By Steve “Stef” Stefanides
Students within Collier and Lee County are being able to take advantage of an exciting program during the summer months through a collaboration with Florida Gulf Coast University (FGCU) and the local districts, with the assistance of the NAACP. The STEM (science, technology, engineering and mathematics) Program provides children with an outreach program to widen their educational opportunities and future occupational awareness.
Last week a group of about 60 young men and women were given a tour of the Marco Island Executive Airport. They would also hear from members of the Civil Air Patrol and a local American Airlines captain who gave an overview of the opportunities in military service and commercial aviation.
Throughout the summer they would be given the opportunity to learn more about prospects in the various fields which the STEM Program concentrates within.
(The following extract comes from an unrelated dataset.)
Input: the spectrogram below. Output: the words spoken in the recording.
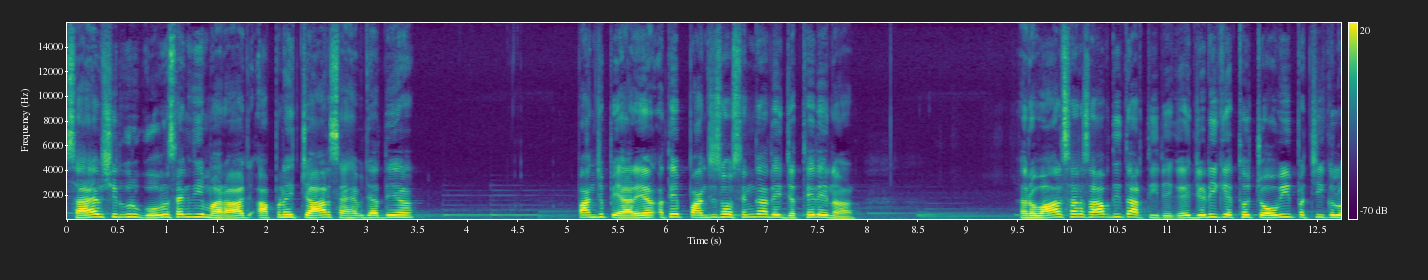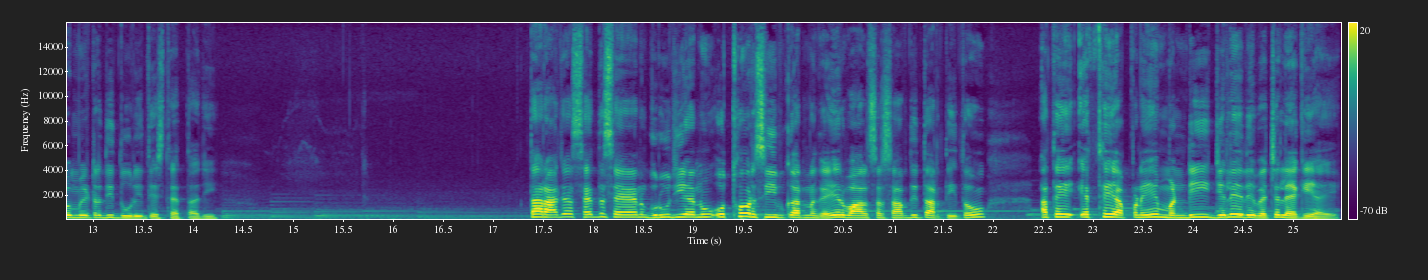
ਸਾਹਿਬ ਸ੍ਰੀ ਗੁਰੂ ਗੋਬਿੰਦ ਸਿੰਘ ਜੀ ਮਹਾਰਾਜ ਆਪਣੇ ਚਾਰ ਸਾਹਿਬਜ਼ਾਦਿਆਂ, ਪੰਜ ਪਿਆਰਿਆਂ ਅਤੇ 500 ਸਿੰਘਾਂ ਦੇ ਜੱਥੇ ਦੇ ਨਾਲ ਰਵਾਲਸਰ ਸਾਹਿਬ ਦੀ ਧਰਤੀ ਤੇ ਗਏ, ਜਿਹੜੀ ਕਿ ਇੱਥੋਂ 24-25 ਕਿਲੋਮੀਟਰ ਦੀ ਦੂਰੀ ਤੇ ਸਥਿਤ ਆ ਜੀ। ਤਾਂ ਰਾਜਾ ਸਿੱਧ ਸੈਨ ਗੁਰੂ ਜੀਆਂ ਨੂੰ ਉੱਥੋਂ ਰਿਸੀਵ ਕਰਨ ਗਏ ਰਵਾਲਸਰ ਸਾਹਿਬ ਦੀ ਧਰਤੀ ਤੋਂ ਅਤੇ ਇੱਥੇ ਆਪਣੇ ਮੰਡੀ ਜ਼ਿਲ੍ਹੇ ਦੇ ਵਿੱਚ ਲੈ ਕੇ ਆਏ।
One of the advantages of participation in the program and the educational aspects of the offerings is a marked increase in students’ ACT and SAT scorings, which may help them in their applications to advance into college.
Ninety-five percent of students attending find a much closer relationship to the four fields within the STEM Program and tend to have a better application of problem solving moving forward, especially through the application
This is the third year of the summer program, with the first STEM Project being held during the summer of 2014. J. Web Horton, who has been with FGCU for 16 years in various administrative capacities, was one of those accompanying the students on that day. “We really do appreciate the Collier County Airport Authority’s gracious offer to expose the students to an overview of aviation today. This really tends to open their eyes to many of the opportunities they might avail themselves of,” said Horton.
During the day’s activities Justin Lobb, who serves as the Collier County Aviation Authority manager, and Kate Whitson, who is the operations director at the Marco Island Executive Airport, gave the students a tour of the airport, its facilities and the 5,000-foot runway and taxiway. In addition to an overview of the physical plant and the hopeful plans for expansion of the very busy terminal facilities, they also visited with Civil Air Patrol personnel.
During presentations regarding the future of aviation jobs, they were advised in the next five years there will be 95,000 pilot opening within the United States due to retirements both in military, commercial and cargo aviation.
The program involves sophomore, junior and senior students from both the Collier and Lee County School Districts and runs in cooperation with the staff